▸ PROBLEM STATEMENT
Reproduce exactly the lines from the one containing "From the following" through the last line of the records below, both included. Leave out any pictures.

**** EXTRACTED MATERIAL ****

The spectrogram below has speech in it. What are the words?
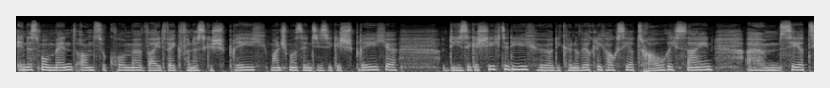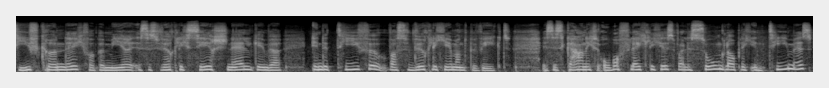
in das Moment anzukommen, weit weg von das Gespräch. Manchmal sind diese Gespräche, diese Geschichte, die ich höre, die können wirklich auch sehr traurig sein, ähm, sehr tiefgründig, weil bei mir ist es wirklich sehr schnell, gehen wir in die Tiefe, was wirklich jemand bewegt. Es ist gar nichts Oberflächliches, weil es so unglaublich intim ist,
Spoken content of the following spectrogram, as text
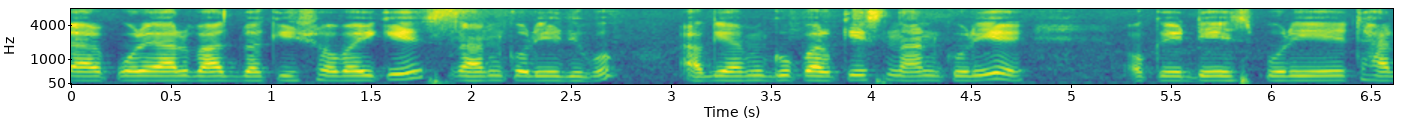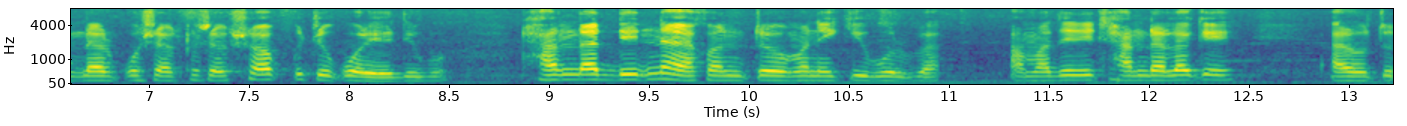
তারপরে আর বাদ বাকি সবাইকে স্নান করিয়ে দিব। আগে আমি গোপালকে স্নান করিয়ে ওকে ড্রেস পরিয়ে ঠান্ডার পোশাক টোশাক সব কিছু পরিয়ে দিব। ঠান্ডার দিন না, এখন তো মানে কি বলবা? আমাদেরই ঠান্ডা লাগে, আর ও তো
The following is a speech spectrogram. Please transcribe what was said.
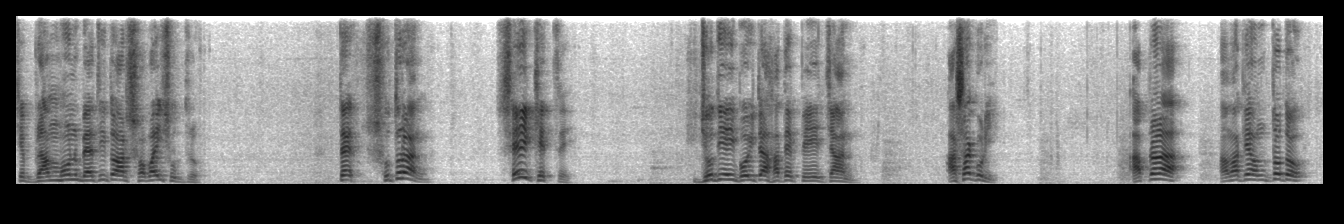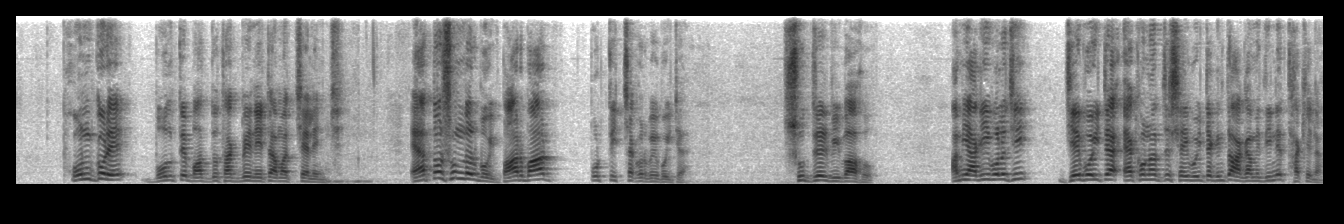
যে ব্রাহ্মণ ব্যতীত আর সবাই শূদ্র। তাই সুতরাং সেই ক্ষেত্রে যদি এই বইটা হাতে পেয়ে যান, আশা করি আপনারা আমাকে অন্তত ফোন করে বলতে বাধ্য থাকবেন, এটা আমার চ্যালেঞ্জ। এত সুন্দর বই, বারবার পড়তে ইচ্ছা করবে বইটা। শূদ্রের বিবাহ। আমি আগেই বলেছি যে বইটা এখন আছে, সেই বইটা কিন্তু আগামী দিনে থাকে না।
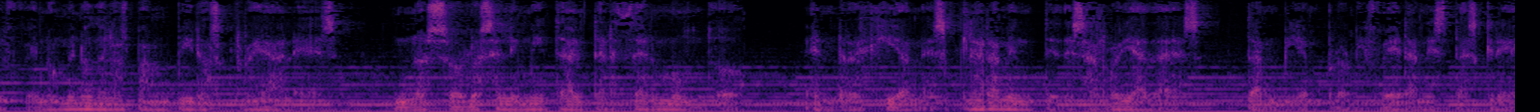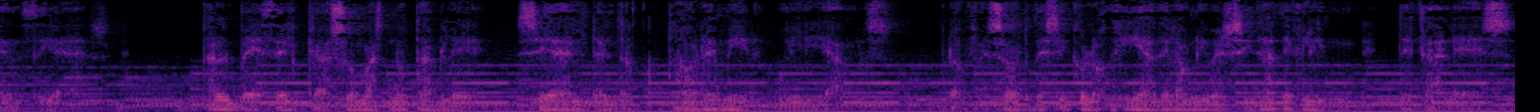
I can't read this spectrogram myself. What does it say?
El fenómeno de los vampiros reales no solo se limita al tercer mundo. En regiones claramente desarrolladas también proliferan estas creencias. Tal vez el caso más notable sea el del doctor Emir Williams, profesor de psicología de la Universidad de Glyn de Gales,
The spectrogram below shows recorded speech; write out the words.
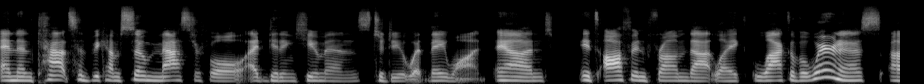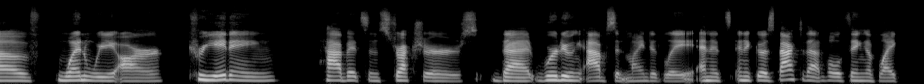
and then cats have become so masterful at getting humans to do what they want. And it's often from that like lack of awareness of when we are creating habits and structures that we're doing absent-mindedly and it's and it goes back to that whole thing of like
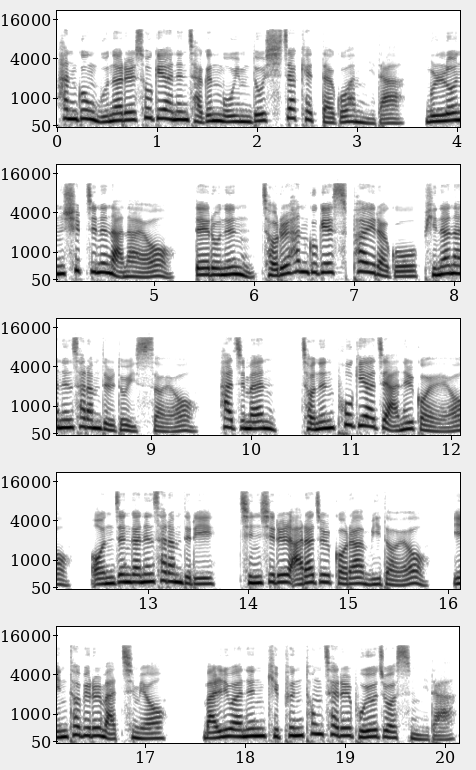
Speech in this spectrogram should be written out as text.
한국 문화를 소개하는 작은 모임도 시작했다고 합니다. 물론 쉽지는 않아요. 때로는 저를 한국의 스파이라고 비난하는 사람들도 있어요. 하지만 저는 포기하지 않을 거예요. 언젠가는 사람들이 진실을 알아줄 거라 믿어요. 인터뷰를 마치며 말리와는 깊은 통찰을 보여주었습니다.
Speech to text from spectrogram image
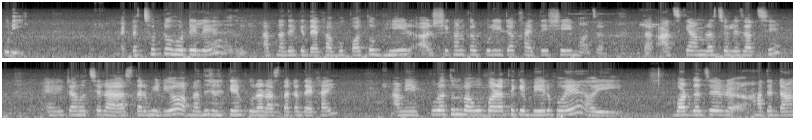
পুরী। একটা ছোট্ট হোটেলে আপনাদেরকে দেখাবো কত ভিড় আর সেখানকার পুরীটা খাইতে সেই মজা। তা আজকে আমরা চলে যাচ্ছি। এটা হচ্ছে রাস্তার ভিডিও আপনাদেরকে পুরো রাস্তাটা দেখাই। আমি পুরাতন বাবুপাড়া থেকে বের হয়ে ওই বটগাছের হাতের ডান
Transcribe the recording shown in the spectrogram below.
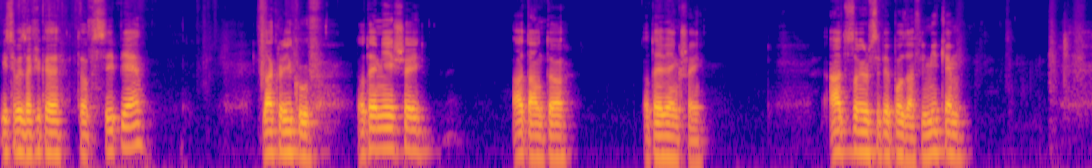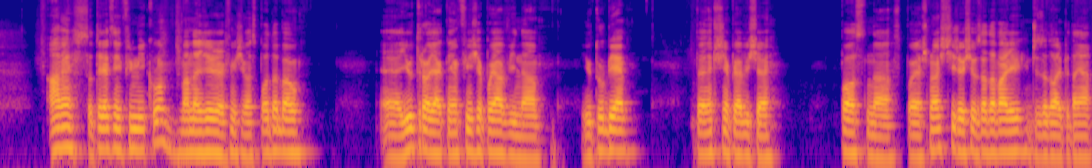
I sobie za chwilkę to wsypię. Dla królików do tej mniejszej, a tamto do tej większej. A to sobie już sypię poza filmikiem. Ale to tyle w tym filmiku. Mam nadzieję, że film się Wam spodobał. E, jutro, jak ten film się pojawi na YouTubie, to jednocześnie pojawi się post na społeczności, żebyście zadawali, czy zadawali pytania,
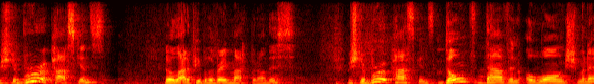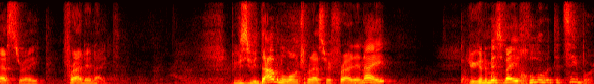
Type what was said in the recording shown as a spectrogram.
Mishnah Berurah Paskins, know a lot of people are very makbid on this. Mishnah Berurah Paskins don't daven along long Shemana Esrei Friday night. Because if you daven along long Shemana Esrei Friday night, you're going to miss Vayichulu with the Tzibur.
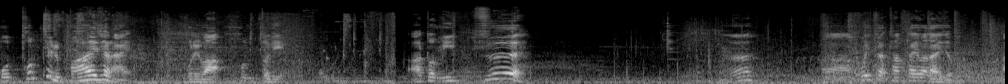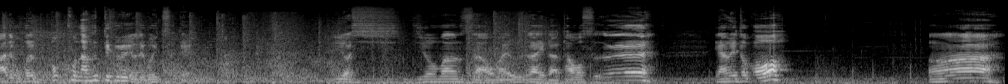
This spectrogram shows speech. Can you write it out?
もう取ってる場合じゃないこれは、本当に。あと3つうん？ああ、こいつは単体は大丈夫。あ、でもこれ、ボッコ殴ってくるよね、こいつって。よし。ジオマンサー、お前うざいから倒す。やめとこう。あ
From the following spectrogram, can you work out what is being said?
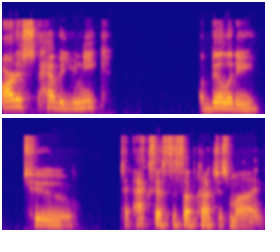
artists have a unique ability to to access the subconscious mind.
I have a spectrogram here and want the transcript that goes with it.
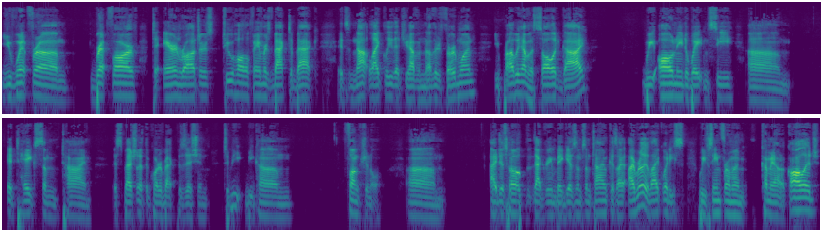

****

▸ RESULT
From the following spectrogram, can you work out what is being said?
artists have a unique ability to to access the subconscious mind.
I have a spectrogram here and want the transcript that goes with it.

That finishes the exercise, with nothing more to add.